The Hold module holds the note on for however many milliseconds you’ve set as the length of the note, then drops the value to zero, which again sends out a note-off.

You can download the updated ensemble here and experiment with it yourself.

Update: here is a version of the note off macro that is more suitable for popping into other sequencer ensembles, which often have trouble with stuck notes when sending to external synths and hardware.

Sending Random Notes from Reaktor

Here’s a quick structure and mini tutorial that demonstrates how to send a random note from Reaktor on triggered input – you can use OSC or MIDI to map a control to the trigger button here:

…and the RandomNote will then send a note to the ReceiveNote instrument – or, in the properties, you can set up RandomNote to send the note to a different instrument, or a different plugin, or even a hardware synth. Use the Connect tab of the RandomNote instrument properties to select a destination.

The center pitch and rand. range knobs control the range of notes that can be selected randomly.  The velocity knob sets the volume of the triggered note. This is not a finished instrument, but a demonstration of a technique. A recipe ingredient, if you will.

Here’s what it looks like inside:

The Trigger button triggers a core cell that outputs a random value between -1 and 1. This is multiplied by the Rand Range knob to produce a value, in this case between -12 and 12. A quantize module turns this into an integer, a whole number, which will correspond to a MIDI note. This value is then added (or subtracted if it’s negative) to the value from the Center Pitch knob. An Order module sends the note value first to the P(itch) input port on a Note module, and then to the Trig(ger) input on a Value module that holds the Velocity, or volume, of the triggered note. The Note module only sends when it receives a value at its G(ate) port, and it sends a note with whatever pitch was at its P input at the time.

Download the ensemble here and start hacking away at it. Replace the Rand. Range and Center Pitch controls with a scaled LFO, and the Trigger button with a clock, for example. Another recipe ingredient that might come in handy here is my Roux basic sequencer macro.

You’ll quickly notice, in sending this control signal to a synth, that it’s missing a note-off. We’ll add that next time!

Algorithmic Music in Reaktor

It occurs to me that it’s been ages since I posted an actual, you know, Reaktor tutorial around these parts. Which is what this blog was originally created for! So here’s something nice and meaty: a tutorial on basic algorithmic music generation techniques in Reaktor.

What this tutorial and its associated instruments will do is give you a basic feel for how events in Reaktor can be wrangled and manipulated into musically meaningful forms. What it WON’T do is compose your next masterpiece or write a top ten hit:
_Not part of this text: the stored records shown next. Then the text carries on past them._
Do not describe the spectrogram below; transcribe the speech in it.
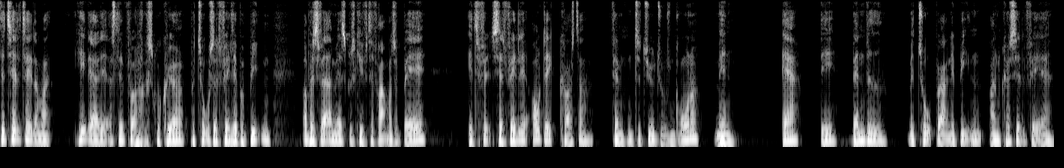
det tiltaler mig helt ærligt at slippe for at skulle køre på to sæt fælge på bilen, og besværet med at skulle skifte frem og tilbage. Et sæt fælge og dæk koster 15-20.000 kroner, men er det vanvittigt med to børn i bilen og en kør selv ferie,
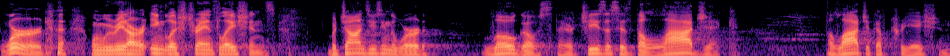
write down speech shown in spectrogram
word when we read our English translations. But John's using the word logos there. Jesus is the logic the logic of creation.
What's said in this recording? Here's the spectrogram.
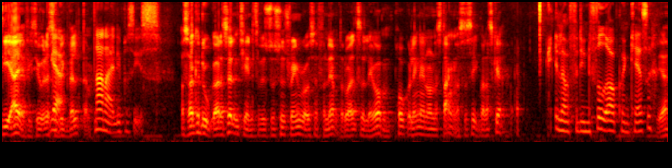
De er effektive, ellers ja. Har vi ikke valgt dem. Nej, nej, lige præcis. Og så kan du gøre dig selv en tjeneste, hvis du synes ring rows er for nemt, og du altid laver dem. Prøv at gå længere ind under stangen, og så se, hvad der sker. Eller for dine fødder op på en kasse. Ja,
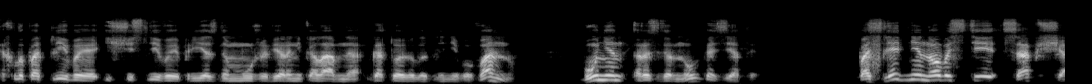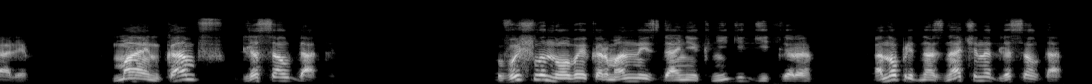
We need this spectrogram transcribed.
хлопотливая и счастливая приездом мужа Вера Николаевна готовила для него ванну, Бунин развернул газеты. Последние новости сообщали. «Майнкампф для солдат». Вышло новое карманное издание книги Гитлера. Оно предназначено для солдат.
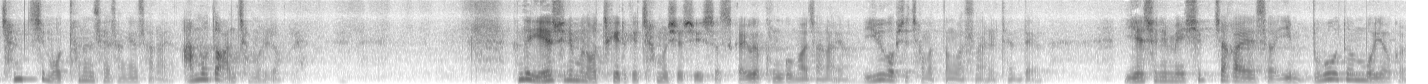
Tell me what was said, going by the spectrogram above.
참지 못하는 세상에 살아요. 아무도 안 참으려고 그래. 근데 예수님은 어떻게 이렇게 참으실 수 있었을까요? 이게 궁금하잖아요. 이유 없이 참았던 것은 아닐 텐데. 예수님의 십자가에서 이 모든 모욕을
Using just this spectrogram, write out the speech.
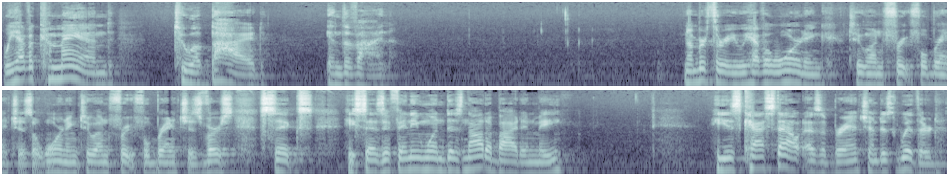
We have a command to abide in the vine. Number three, we have a warning to unfruitful branches. A warning to unfruitful branches. Verse 6, he says, If anyone does not abide in me, he is cast out as a branch and is withered.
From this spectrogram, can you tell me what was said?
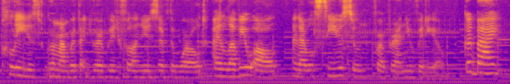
Please remember that you are beautiful and you deserve the world. I love you all and I will see you soon for a brand new video. Goodbye!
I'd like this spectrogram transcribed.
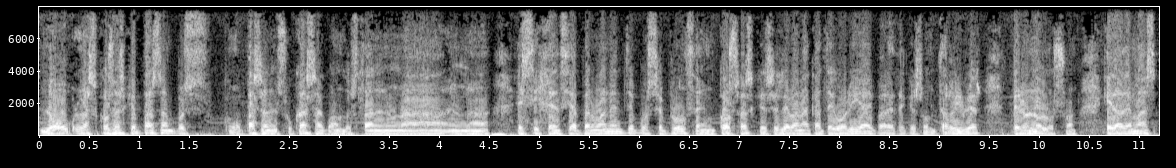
Luego, las cosas que pasan, pues como pasan en su casa, cuando están en una, en una exigencia permanente, pues se producen cosas que se elevan a categoría y parece que son terribles, pero no lo son. Él además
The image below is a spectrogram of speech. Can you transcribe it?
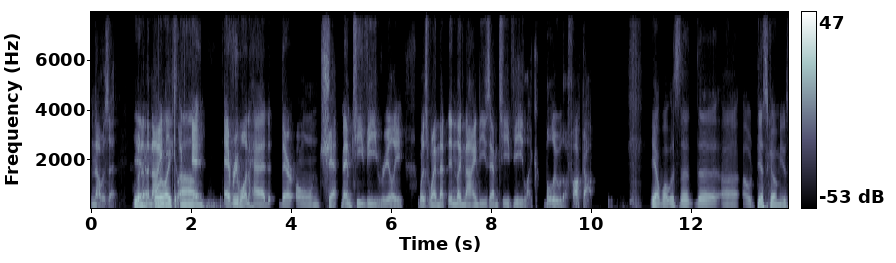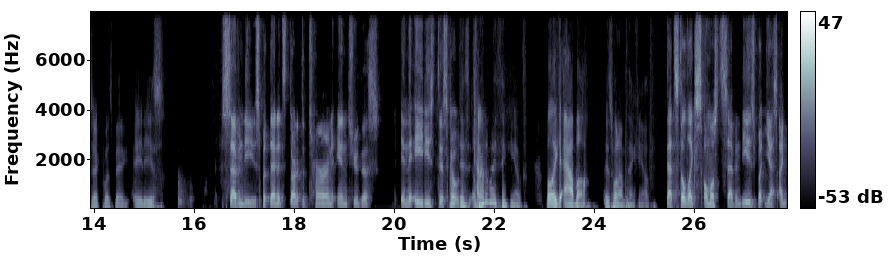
and that was it. Yeah. in the 90s, like, like, um, Everyone had their own shit. MTV really was when that in the 90s, MTV like blew the fuck up. yeah. What was the the uh oh disco music was big 80s. 70s, but then it started to turn into this in the 80s disco. What, dis- kind what am I thinking of? But like ABBA is what I'm thinking of. that's still like almost 70s, but yes, I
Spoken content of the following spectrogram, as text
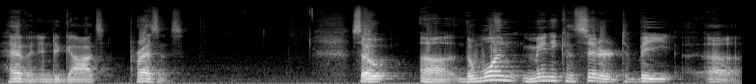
heaven, into God's presence. So uh, the one many considered to be uh,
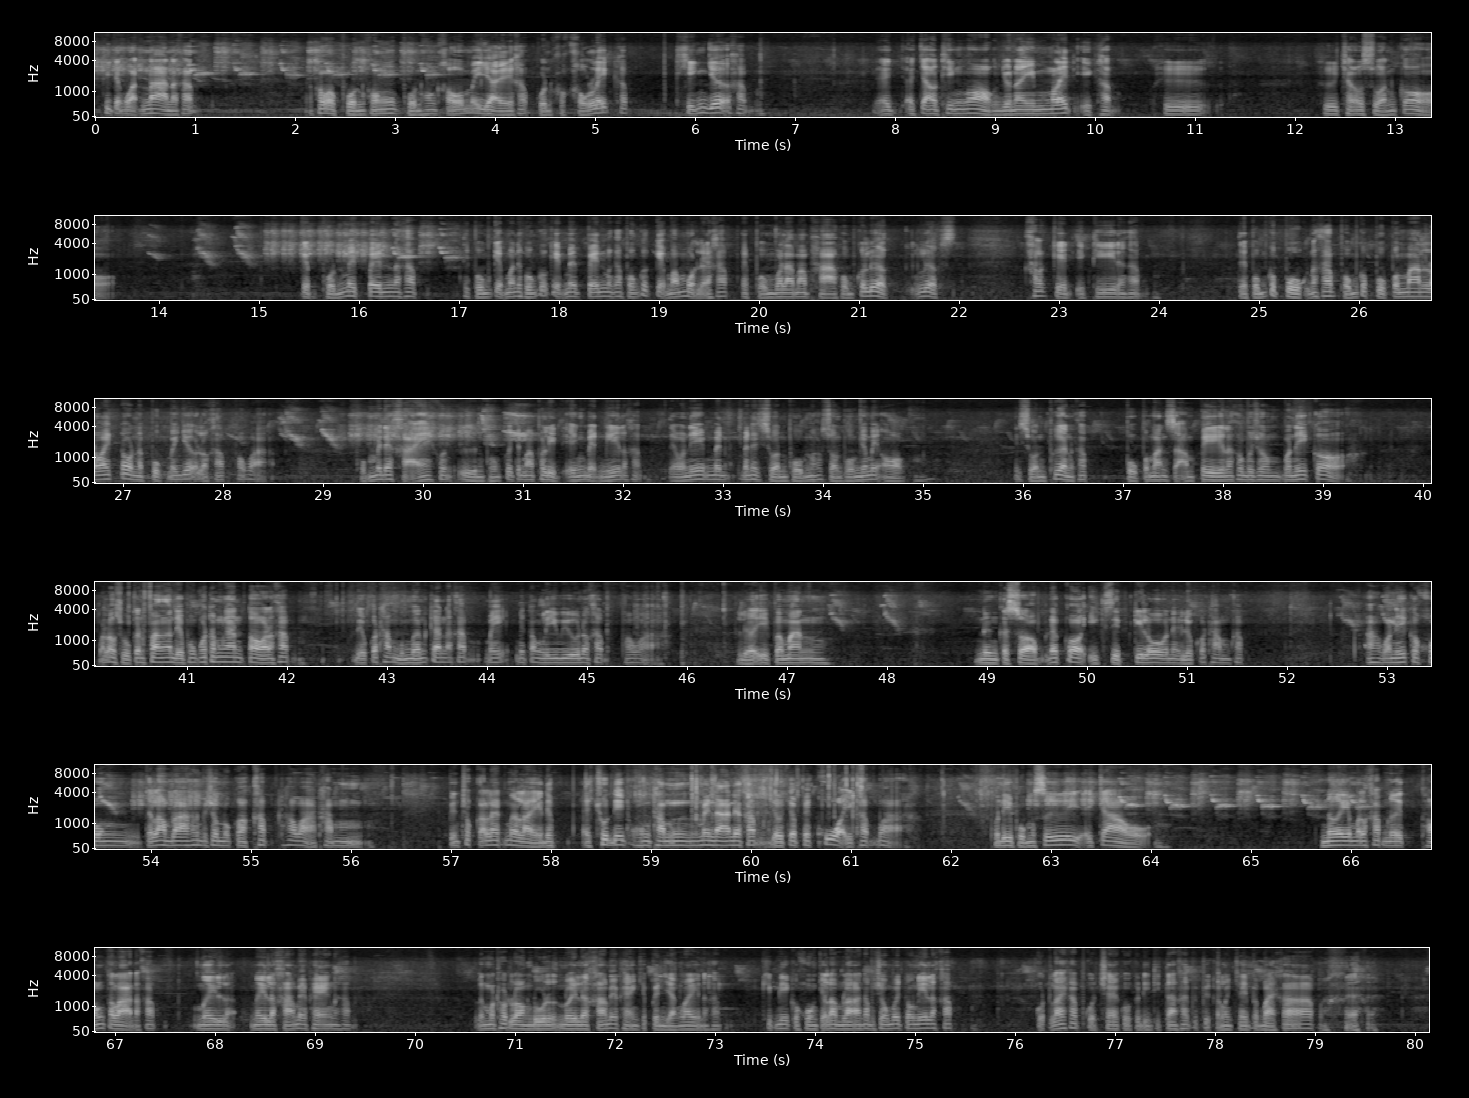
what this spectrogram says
ที่จังหวัดน่านนะครับเพราะว่าผลของผลของเขาไม่ใหญ่ครับ ผลของเขาเล็กครับ ทิ้งเยอะครับไอ้เจ้าทิ้งงอกอยู่ในเมล็ดอีกครับ คือ คือชาวสวนก็ เก็บผลไม่เป็นนะครับ ที่ผมเก็บมาเนี่ยผมก็เก็บไม่เป็นเหมือนกันผมก็เก็บมาหมดเลยครับ แต่ผมเวลามาผ่าผมก็เลือกเลือกคัดเกรดอีกทีนะครับ แต่ผมก็ปลูกนะครับ ผมก็ปลูกประมาณร้อยต้นนะปลูกไม่เยอะหรอกครับ เพราะว่าผมไม่ได้ขายให้คนอื่น ผมก็จะมาผลิตเองแบบนี้แล้วครับ แต่วันนี้ไม่ไม่ได้สวนผมนะครับสวนผมยังไม่ออกนี่สวนเพื่อนครับปลูกประมาณ 3 ปีแล้วคุณผู้ชม วันนี้ก็มาเล่าสู่กันฟังเดี๋ยวผมก็ทำงานต่อนะครับ เดี๋ยวก็ทำเหมือนเหมือนกันนะครับ ไม่ไม่ต้องรีวิวนะครับ เพราะว่าเหลืออีกประมาณหนึ่งกระสอบแล้วก็อีก 10 กิโลเนี่ยเดี๋ยวก็ทำครับ วันนี้ก็คงจะล่ำลาท่านผู้ชมก่อนครับ ถ้าว่าทำเป็นช็อกโกแลตเมื่อไหร่เดี๋ยวชุดนี้คงทำไม่นานเนี่ยครับ เดี๋ยวจะไปคั่วอีกครับว่า พอดีผมซื้อไอ้เจ้า เนยมาแล้วครับ เนยท้องตลาดนะครับเนยละเนยราคาไม่แพงนะครับแล้วมาทดลองดูเนยราคาไม่แพงจะเป็นอย่างไรนะครับ คลิปนี้ก็คงจะล่ำลาท่านผู้ชมไว้ตรงนี้แล้วครับ กดไลค์ครับ กดแชร์ กดกระดิ่งติดตามครับเพื่อเป็นกำลังใจบ๊ายบายครับ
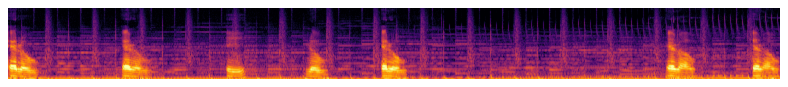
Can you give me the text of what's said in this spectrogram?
arrow. Arrow. A. Row. Arrow. Arrow arrow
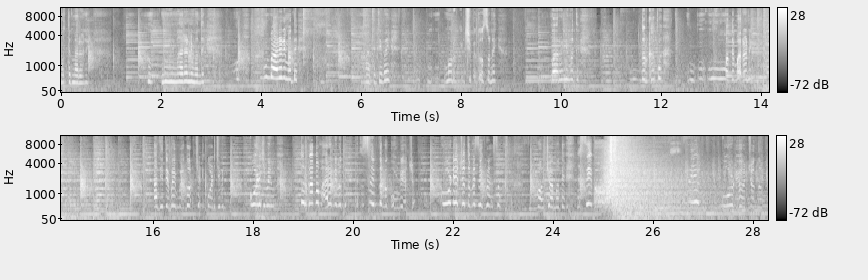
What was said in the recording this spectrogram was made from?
मत मारनी मारनी मत ಮಾರೇನಿ ಮತ್ತೆ ಆದಿತ್ಯ ಭಾಯಿ ମୋର କିଛି ବି ଦୋଷ ନାହିଁ ମାରନି ମୋତେ ଦୁର୍ଗାପା ମୋତେ ମାରନି ଆଦିତ୍ୟ ଭାଇ ମୁଁ ଘର ଛାଡ଼ି କୁଆଡ଼େ ଯିବିନି କୁଆଡ଼େ ଯିବିନି ଦୁର୍ଗାପା ମାରନି ମୋତେ ଶିବ ତମେ କୋଉଠି ଅଛ କୋଉଠି ଅଛ ତମେ ଶୀଘ୍ର ଆସ ବଞ୍ଚାଅ ମୋତେ ଶିବ କୋଉଠି ଅଛ ତମେ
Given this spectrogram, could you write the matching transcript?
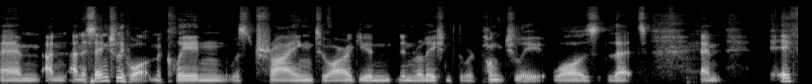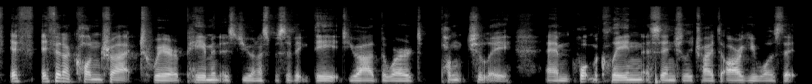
Um, and, and essentially, what McLean was trying to argue in, in relation to the word punctually was that um, if if if in a contract where payment is due on a specific date, you add the word punctually, um, what MacLean essentially tried to argue was that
However, what you might do is take some of these techniques and create instruments that go further towards realizing your musical ambitions. I’ve always thought of Reaktor as a tool that blurs the distinction between instrument and composition. If you think along the same lines then you will find this information useful. Happy building!

Download the tutorial here (PDF and instruments)